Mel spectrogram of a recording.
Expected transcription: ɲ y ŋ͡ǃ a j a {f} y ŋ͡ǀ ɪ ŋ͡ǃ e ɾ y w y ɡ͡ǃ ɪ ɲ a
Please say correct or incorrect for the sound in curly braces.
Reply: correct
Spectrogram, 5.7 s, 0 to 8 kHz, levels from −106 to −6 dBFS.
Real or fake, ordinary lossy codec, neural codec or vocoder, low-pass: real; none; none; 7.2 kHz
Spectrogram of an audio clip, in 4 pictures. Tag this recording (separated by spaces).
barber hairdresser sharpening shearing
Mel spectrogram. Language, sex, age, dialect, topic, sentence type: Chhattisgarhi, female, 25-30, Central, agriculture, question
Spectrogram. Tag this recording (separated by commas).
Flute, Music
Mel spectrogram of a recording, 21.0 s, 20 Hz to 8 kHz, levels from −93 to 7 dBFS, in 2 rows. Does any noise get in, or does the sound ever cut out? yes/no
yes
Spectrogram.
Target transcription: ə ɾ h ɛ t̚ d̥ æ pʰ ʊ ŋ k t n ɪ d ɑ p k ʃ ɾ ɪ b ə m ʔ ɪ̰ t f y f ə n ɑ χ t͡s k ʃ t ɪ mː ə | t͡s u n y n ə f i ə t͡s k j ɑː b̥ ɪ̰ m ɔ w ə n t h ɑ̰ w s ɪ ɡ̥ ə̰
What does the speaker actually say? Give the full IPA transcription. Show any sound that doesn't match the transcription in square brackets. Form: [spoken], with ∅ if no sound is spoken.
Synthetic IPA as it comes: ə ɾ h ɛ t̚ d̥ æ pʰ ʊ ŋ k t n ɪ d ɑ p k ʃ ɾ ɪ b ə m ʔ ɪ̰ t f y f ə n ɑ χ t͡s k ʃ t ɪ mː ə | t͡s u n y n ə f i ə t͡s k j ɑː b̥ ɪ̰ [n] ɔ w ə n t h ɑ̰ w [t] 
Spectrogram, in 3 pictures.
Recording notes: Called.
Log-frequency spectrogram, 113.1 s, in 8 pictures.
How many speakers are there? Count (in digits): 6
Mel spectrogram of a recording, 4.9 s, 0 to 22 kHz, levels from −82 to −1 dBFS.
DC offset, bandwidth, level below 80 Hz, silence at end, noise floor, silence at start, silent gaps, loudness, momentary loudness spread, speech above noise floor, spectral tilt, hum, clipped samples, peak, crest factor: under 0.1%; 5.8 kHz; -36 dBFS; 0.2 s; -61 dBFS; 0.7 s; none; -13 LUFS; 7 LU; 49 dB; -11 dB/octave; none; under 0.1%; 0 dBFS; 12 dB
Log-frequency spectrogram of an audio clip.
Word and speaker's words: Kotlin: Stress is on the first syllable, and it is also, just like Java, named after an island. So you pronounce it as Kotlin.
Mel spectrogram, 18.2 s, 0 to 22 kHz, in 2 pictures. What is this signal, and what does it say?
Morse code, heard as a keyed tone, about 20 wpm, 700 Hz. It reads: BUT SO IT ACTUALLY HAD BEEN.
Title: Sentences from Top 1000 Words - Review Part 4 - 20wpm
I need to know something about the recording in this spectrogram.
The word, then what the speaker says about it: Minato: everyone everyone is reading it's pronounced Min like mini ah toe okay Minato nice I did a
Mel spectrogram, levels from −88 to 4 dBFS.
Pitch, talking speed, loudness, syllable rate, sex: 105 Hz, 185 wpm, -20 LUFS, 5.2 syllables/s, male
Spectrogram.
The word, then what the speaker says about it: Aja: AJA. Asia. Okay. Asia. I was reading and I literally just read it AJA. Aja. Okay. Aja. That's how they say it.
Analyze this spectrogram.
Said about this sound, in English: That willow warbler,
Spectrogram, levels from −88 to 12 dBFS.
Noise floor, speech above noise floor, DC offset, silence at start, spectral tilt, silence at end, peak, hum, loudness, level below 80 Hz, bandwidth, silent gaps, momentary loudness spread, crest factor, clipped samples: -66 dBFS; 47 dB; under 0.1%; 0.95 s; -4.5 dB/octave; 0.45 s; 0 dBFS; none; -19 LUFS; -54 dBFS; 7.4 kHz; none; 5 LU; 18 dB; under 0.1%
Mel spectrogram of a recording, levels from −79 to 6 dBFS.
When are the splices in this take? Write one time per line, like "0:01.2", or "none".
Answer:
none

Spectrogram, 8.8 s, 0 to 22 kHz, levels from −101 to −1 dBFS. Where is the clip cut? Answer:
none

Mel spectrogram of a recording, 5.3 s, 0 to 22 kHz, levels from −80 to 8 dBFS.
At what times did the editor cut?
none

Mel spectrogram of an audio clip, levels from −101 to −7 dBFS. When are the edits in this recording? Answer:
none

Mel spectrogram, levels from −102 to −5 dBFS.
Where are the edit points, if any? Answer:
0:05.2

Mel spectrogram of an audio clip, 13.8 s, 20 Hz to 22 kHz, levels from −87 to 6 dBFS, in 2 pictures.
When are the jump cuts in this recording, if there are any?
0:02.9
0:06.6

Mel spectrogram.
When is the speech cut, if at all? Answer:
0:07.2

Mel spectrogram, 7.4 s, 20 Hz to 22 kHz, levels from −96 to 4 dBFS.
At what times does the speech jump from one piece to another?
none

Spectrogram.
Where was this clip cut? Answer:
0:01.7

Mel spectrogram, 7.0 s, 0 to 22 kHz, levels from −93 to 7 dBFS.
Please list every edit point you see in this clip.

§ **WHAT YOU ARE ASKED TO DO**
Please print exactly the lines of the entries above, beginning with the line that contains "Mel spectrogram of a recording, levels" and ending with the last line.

§ **SOLUTION TO THIS PROBLEM**
Mel spectrogram of a recording, levels from −79 to 6 dBFS.
When are the splices in this take? Write one time per line, like "0:01.2", or "none".
Answer:
none

Spectrogram, 8.8 s, 0 to 22 kHz, levels from −101 to −1 dBFS. Where is the clip cut? Answer:
none

Mel spectrogram of a recording, 5.3 s, 0 to 22 kHz, levels from −80 to 8 dBFS.
At what times did the editor cut?
none

Mel spectrogram of an audio clip, levels from −101 to −7 dBFS. When are the edits in this recording? Answer:
none

Mel spectrogram, levels from −102 to −5 dBFS.
Where are the edit points, if any? Answer:
0:05.2

Mel spectrogram of an audio clip, 13.8 s, 20 Hz to 22 kHz, levels from −87 to 6 dBFS, in 2 pictures.
When are the jump cuts in this recording, if there are any?
0:02.9
0:06.6

Mel spectrogram.
When is the speech cut, if at all? Answer:
0:07.2

Mel spectrogram, 7.4 s, 20 Hz to 22 kHz, levels from −96 to 4 dBFS.
At what times does the speech jump from one piece to another?
none

Spectrogram.
Where was this clip cut? Answer:
0:01.7

Mel spectrogram, 7.0 s, 0 to 22 kHz, levels from −93 to 7 dBFS.
Please list every edit point you see in this clip.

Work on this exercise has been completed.